Stored dataset items
################

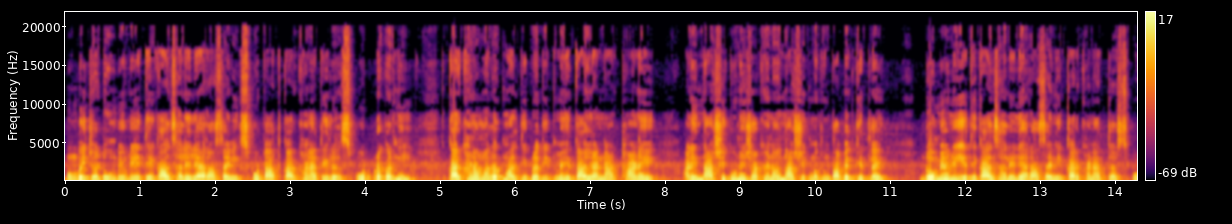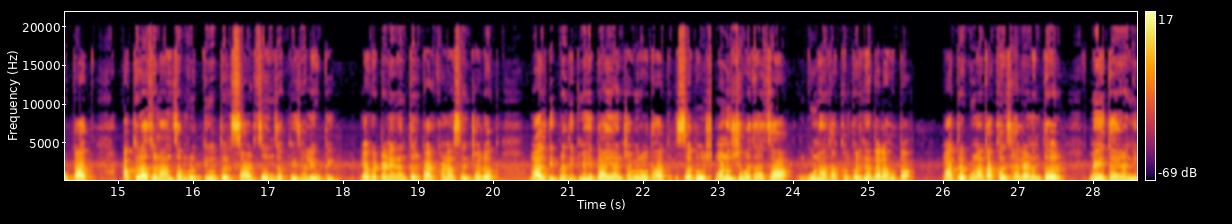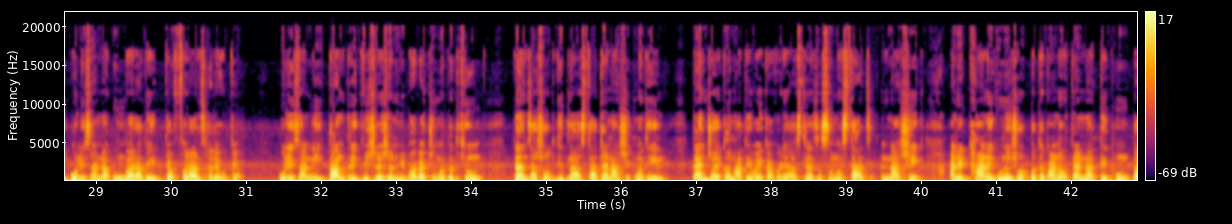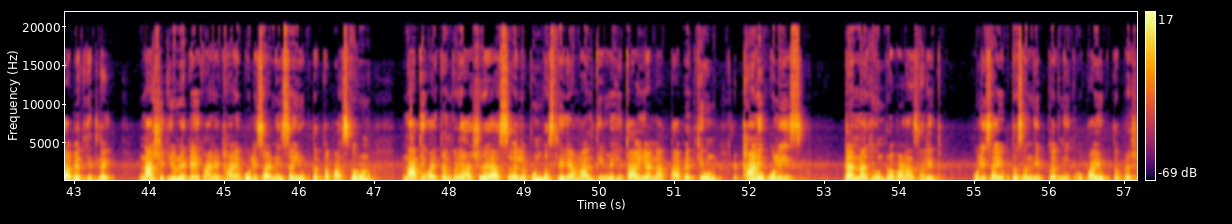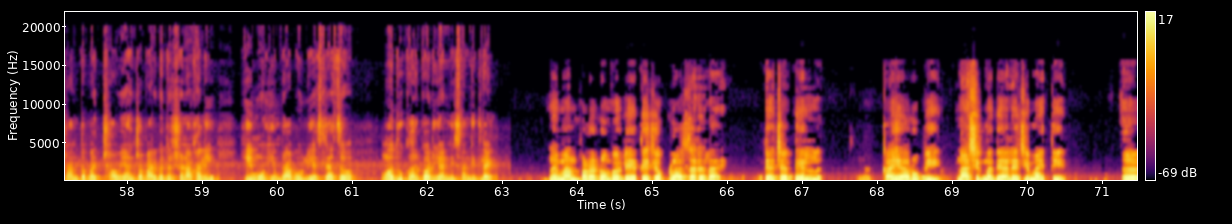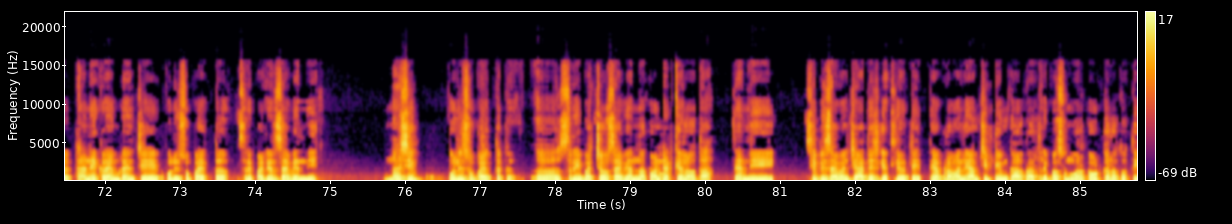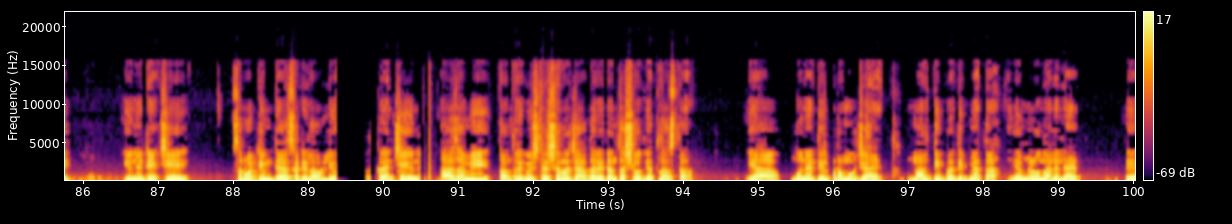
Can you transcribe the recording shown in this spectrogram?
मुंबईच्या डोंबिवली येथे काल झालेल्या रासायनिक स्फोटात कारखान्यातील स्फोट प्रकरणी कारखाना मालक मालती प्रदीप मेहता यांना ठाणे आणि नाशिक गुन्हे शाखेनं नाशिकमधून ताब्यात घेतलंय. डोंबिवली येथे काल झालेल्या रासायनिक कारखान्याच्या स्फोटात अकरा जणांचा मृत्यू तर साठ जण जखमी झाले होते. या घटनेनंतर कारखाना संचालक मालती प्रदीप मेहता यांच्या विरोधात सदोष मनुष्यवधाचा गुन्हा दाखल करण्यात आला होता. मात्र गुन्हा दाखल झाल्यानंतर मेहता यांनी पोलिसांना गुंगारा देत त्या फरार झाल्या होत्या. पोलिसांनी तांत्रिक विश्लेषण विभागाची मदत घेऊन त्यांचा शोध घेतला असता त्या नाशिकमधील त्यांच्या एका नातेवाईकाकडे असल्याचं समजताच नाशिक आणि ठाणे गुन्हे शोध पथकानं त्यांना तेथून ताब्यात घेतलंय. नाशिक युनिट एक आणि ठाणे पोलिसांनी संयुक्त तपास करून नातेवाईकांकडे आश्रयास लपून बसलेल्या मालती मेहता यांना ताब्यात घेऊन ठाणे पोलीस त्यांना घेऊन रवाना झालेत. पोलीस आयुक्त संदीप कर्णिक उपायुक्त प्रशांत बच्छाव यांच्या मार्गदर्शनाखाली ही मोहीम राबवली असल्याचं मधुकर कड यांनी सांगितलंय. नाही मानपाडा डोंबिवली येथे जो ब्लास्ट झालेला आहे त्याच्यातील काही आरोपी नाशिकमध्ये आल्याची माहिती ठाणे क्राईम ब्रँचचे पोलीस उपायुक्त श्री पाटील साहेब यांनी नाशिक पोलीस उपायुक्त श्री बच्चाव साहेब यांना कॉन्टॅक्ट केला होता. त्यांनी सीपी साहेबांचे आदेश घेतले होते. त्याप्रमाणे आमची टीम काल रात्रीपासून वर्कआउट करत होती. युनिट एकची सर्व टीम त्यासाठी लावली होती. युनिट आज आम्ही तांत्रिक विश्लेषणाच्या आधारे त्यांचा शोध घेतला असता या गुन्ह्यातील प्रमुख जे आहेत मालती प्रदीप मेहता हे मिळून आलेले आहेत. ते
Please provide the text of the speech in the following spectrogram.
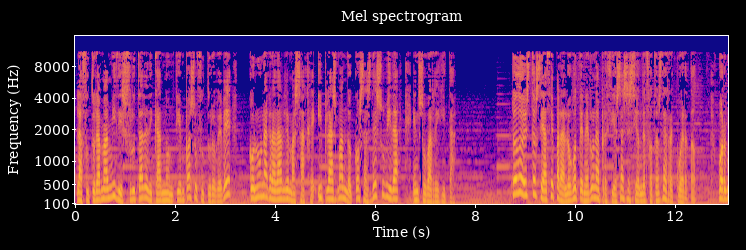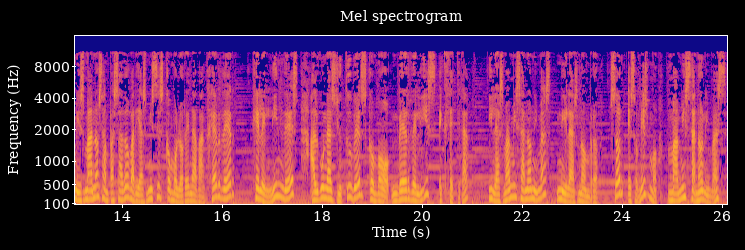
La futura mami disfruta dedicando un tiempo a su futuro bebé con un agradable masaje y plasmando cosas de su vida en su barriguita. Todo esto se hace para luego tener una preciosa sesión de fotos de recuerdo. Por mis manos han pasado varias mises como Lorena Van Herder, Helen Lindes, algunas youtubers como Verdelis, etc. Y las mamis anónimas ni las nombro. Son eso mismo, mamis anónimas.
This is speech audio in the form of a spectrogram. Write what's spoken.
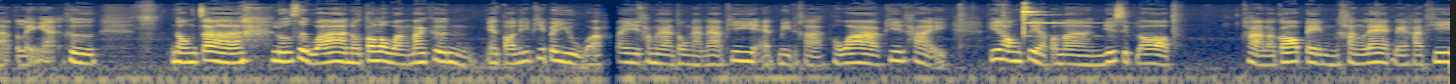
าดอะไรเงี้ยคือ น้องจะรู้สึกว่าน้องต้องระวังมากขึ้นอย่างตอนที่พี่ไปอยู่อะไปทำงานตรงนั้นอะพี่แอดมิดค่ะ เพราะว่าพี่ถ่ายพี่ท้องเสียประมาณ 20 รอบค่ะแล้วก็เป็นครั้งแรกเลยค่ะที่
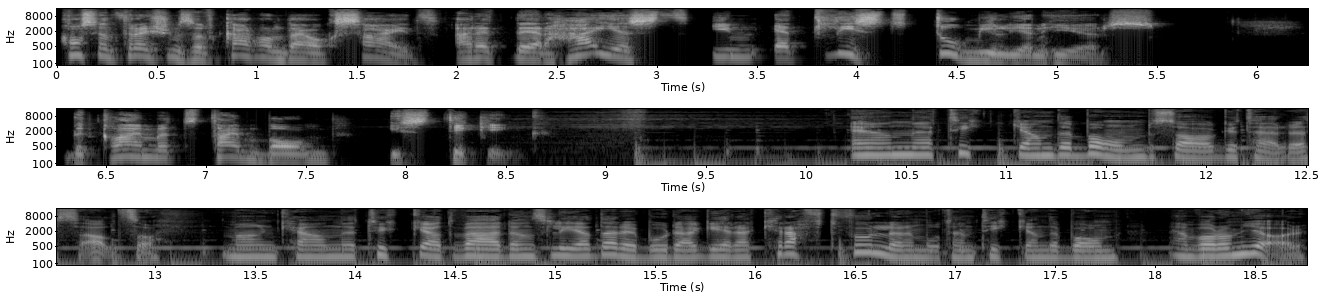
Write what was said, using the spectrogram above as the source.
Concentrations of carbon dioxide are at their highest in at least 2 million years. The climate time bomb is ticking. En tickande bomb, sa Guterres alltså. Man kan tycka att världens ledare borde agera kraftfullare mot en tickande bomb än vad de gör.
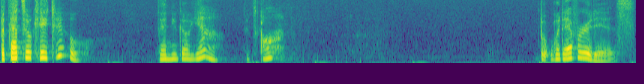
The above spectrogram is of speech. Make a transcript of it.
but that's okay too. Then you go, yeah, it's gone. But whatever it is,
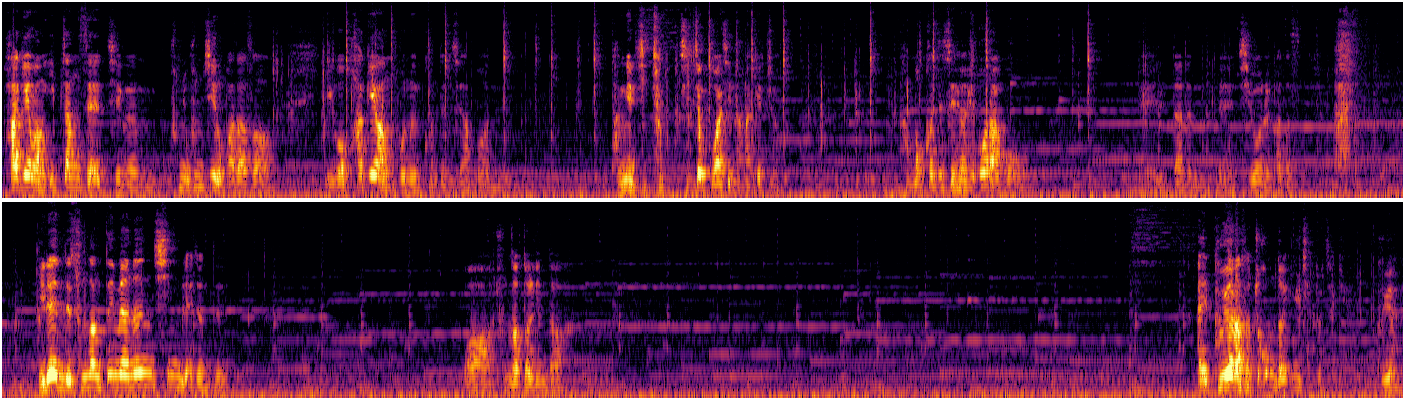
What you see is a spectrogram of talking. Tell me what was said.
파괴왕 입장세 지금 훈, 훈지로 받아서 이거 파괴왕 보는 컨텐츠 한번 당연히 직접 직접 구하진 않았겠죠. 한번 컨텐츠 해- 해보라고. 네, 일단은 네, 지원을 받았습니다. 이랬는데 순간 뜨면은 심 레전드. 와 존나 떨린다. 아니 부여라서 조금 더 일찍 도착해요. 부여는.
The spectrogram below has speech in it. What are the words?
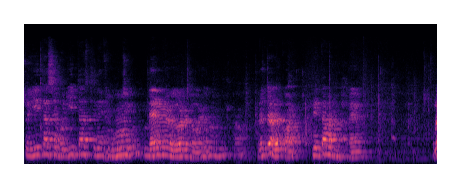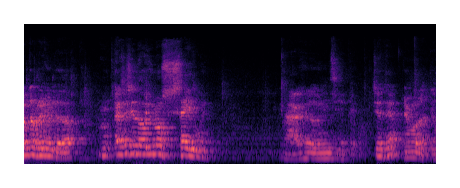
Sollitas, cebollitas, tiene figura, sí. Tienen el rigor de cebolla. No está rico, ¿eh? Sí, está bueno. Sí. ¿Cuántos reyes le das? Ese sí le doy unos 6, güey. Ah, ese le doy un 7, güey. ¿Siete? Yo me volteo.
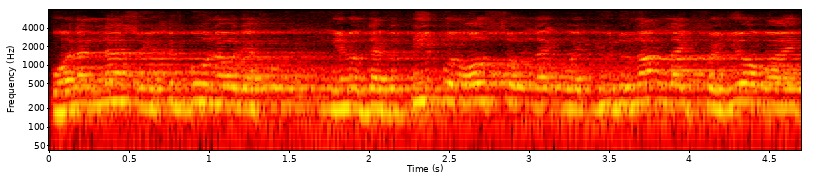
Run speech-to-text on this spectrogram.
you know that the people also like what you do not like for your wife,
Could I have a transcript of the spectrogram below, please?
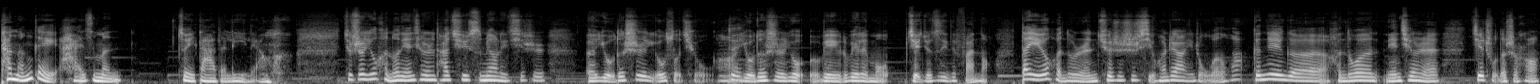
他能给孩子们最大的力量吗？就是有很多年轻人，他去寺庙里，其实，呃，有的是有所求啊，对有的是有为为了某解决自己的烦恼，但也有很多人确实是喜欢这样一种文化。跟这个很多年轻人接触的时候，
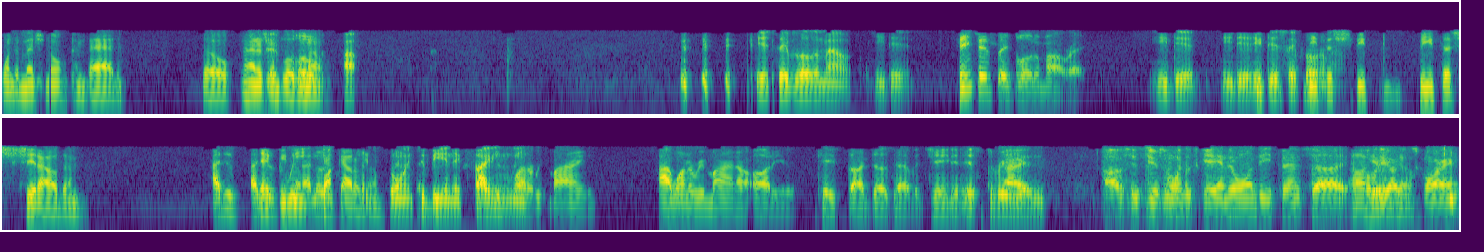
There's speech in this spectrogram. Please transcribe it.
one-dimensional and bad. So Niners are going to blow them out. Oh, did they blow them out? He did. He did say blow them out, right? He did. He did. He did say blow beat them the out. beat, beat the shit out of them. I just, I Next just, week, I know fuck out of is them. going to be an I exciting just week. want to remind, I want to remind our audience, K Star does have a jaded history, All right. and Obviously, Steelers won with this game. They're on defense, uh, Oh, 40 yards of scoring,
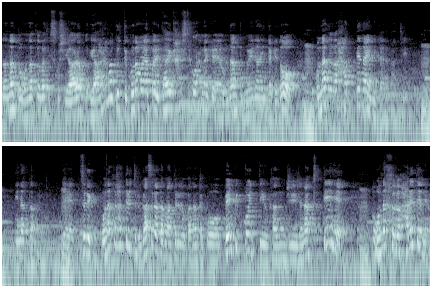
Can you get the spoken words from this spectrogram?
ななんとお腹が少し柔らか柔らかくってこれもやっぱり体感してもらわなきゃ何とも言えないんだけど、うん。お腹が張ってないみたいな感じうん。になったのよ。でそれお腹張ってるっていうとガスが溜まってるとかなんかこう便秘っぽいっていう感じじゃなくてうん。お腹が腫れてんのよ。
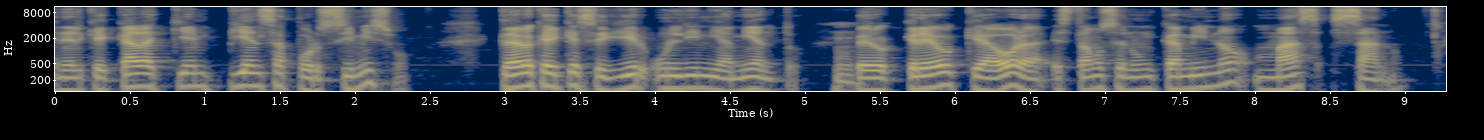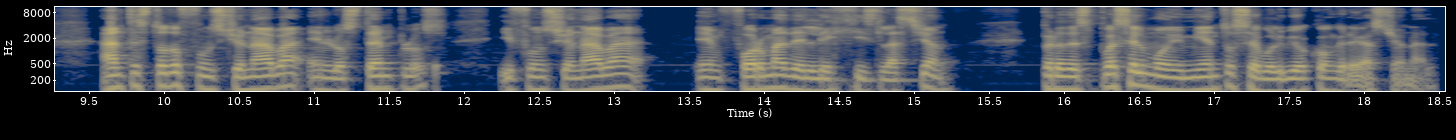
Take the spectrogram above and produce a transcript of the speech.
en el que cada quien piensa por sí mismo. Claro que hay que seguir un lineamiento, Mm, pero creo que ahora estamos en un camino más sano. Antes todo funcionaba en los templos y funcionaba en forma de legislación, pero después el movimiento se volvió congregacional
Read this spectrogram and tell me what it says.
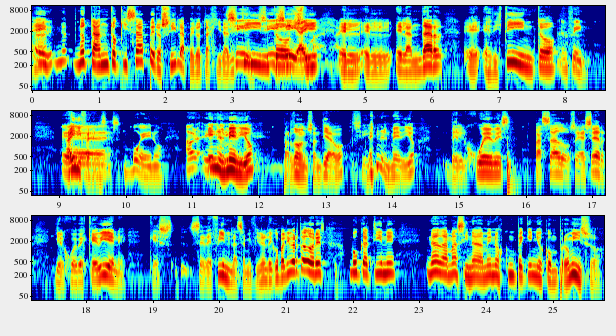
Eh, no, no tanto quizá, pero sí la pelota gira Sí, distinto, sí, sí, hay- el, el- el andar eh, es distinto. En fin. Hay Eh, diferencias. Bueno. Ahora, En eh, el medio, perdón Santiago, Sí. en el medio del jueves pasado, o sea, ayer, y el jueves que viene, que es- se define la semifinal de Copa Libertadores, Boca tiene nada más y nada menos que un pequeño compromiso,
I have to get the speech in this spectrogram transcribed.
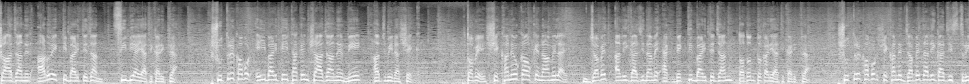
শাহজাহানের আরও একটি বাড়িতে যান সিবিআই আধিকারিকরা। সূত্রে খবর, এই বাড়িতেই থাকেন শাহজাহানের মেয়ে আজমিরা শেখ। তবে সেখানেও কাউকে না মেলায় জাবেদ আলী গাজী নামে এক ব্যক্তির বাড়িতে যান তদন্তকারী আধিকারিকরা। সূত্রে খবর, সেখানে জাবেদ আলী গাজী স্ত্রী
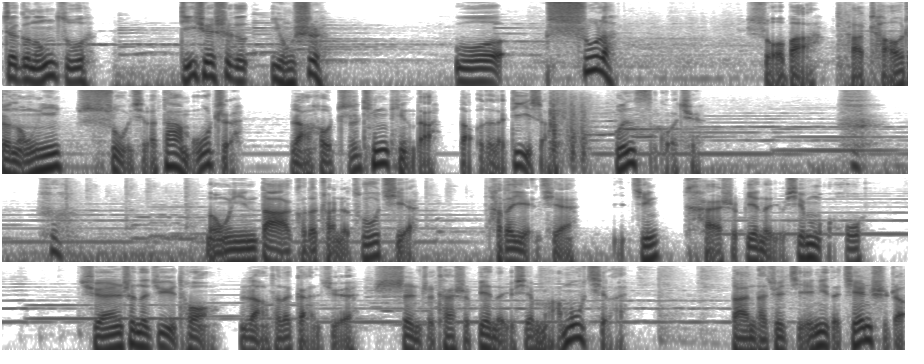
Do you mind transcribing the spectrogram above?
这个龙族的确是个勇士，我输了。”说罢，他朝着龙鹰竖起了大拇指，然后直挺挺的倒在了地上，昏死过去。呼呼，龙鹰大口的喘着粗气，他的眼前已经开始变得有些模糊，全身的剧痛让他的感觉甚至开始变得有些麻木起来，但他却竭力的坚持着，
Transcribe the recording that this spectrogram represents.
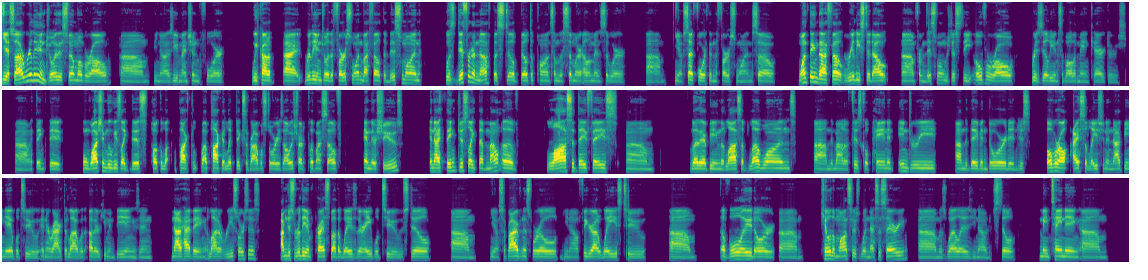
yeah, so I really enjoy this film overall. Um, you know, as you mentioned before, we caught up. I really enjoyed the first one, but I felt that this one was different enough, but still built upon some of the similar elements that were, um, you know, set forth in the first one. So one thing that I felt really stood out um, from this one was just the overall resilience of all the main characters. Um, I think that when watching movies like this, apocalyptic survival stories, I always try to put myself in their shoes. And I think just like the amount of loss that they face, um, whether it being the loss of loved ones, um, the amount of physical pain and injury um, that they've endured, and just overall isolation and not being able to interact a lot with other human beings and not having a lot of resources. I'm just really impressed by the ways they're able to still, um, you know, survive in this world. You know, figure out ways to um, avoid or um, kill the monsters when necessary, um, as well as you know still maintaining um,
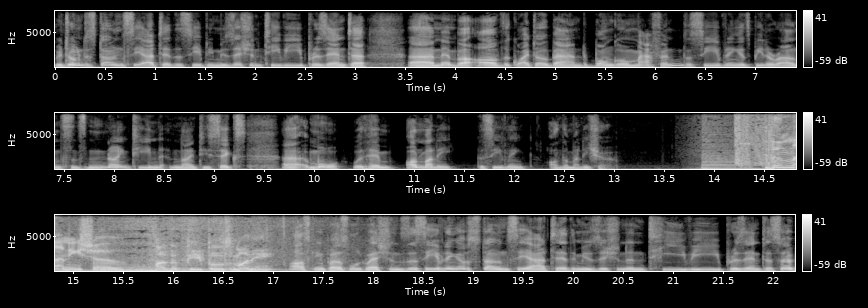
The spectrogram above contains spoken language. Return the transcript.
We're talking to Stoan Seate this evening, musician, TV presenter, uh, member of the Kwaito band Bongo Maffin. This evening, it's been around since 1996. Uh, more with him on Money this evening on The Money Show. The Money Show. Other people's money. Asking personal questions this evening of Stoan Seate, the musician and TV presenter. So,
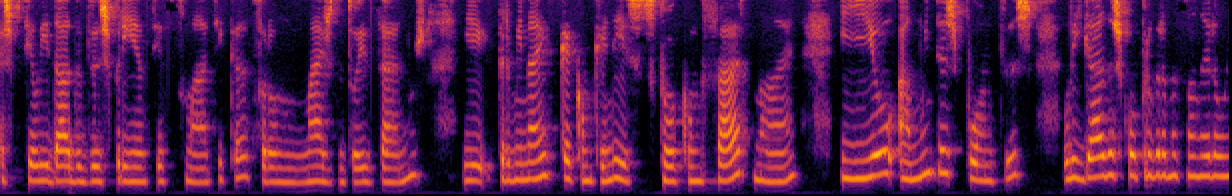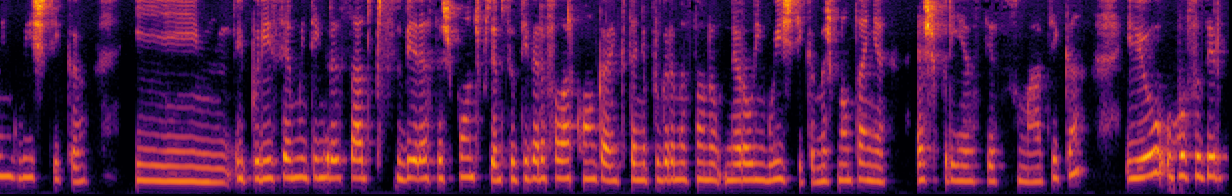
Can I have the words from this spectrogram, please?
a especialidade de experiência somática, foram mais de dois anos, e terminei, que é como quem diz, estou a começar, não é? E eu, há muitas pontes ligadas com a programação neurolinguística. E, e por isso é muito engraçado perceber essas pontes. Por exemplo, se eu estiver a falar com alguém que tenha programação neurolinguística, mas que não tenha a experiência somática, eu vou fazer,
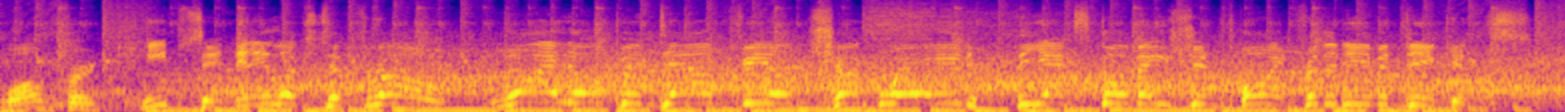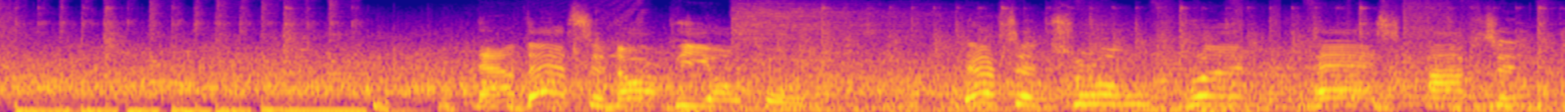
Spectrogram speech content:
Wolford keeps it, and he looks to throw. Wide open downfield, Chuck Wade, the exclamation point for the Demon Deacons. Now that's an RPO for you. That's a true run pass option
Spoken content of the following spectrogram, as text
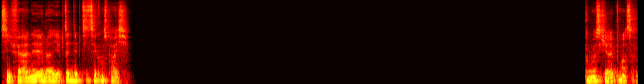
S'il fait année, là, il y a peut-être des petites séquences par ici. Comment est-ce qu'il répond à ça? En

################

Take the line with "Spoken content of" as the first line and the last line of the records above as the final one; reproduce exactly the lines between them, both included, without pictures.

Spoken content of the following spectrogram, as text
S'il fait année, là, il y a peut-être des petites séquences par ici. Comment est-ce qu'il répond à ça? En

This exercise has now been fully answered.